I can’t leave one of my favorite composers without mentioning the opening aria of his 1738 opera SerseOmbra mai fu. The opera itself was a commercial failure, but in the 19th century the aria was rediscovered and became one of Handel’s best-known pieces. Handel adapted it from the setting by Giovanni Bononcini who, in turn, adapted it from the setting by Francesco Cavalli. All three composers had produced settings of the same opera libretto by Nicolò Minato.

Originally composed to be sung by a soprano castrato (and sung in modern performances of Serse by a countertenor, contralto or a mezzo-soprano), it has often been arranged for other voice types and instruments, including solo organ, solo piano, violin and piano, and string ensembles, often under the title Largo from Xerxes, although the original tempo is marked larghetto. Listen now on YouTube to the incomparable Cecilia Bartoli singing Ombra mai fu.

References: Wikipedia;  My Diary

Dear Readers,
You number over 70,000 since January 2015 just over three years ago, when I first began to put “some of my thoughts, written down” and posted them in the blogosphere. Since that time, many of you have urged me to seek support of my site and my writings by way of donations.

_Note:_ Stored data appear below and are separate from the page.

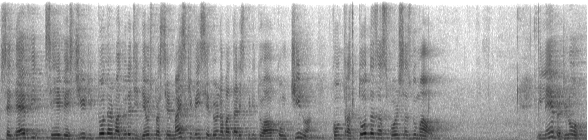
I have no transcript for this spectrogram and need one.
Você deve se revestir de toda a armadura de Deus para ser mais que vencedor na batalha espiritual contínua contra todas as forças do mal. E lembra, de novo,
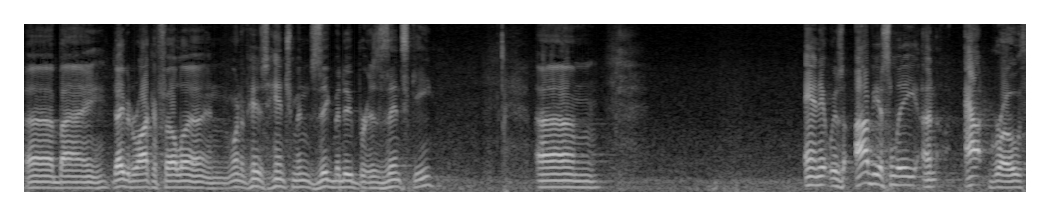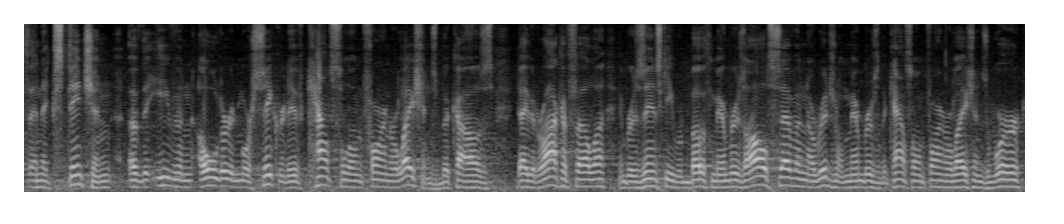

 My blog is about my life. It’s about what I’ve learned through the span of my life. It’s about things I love, and things I know and things I have experienced. I am humbled that so many of you want to join with me in my reflections. If you like what you find here, if it inspires or informs or amuses you, then I am content.  
It would mean a lot to me if you would please consider making a donation of US $1.00, $5.00, $10.00, or whatever amount you deem fit to sustain my work.
And thank you for being a regular reader of the Azim Mayadas Blog!
Copyright © 2018 Azim Lewis Mayadas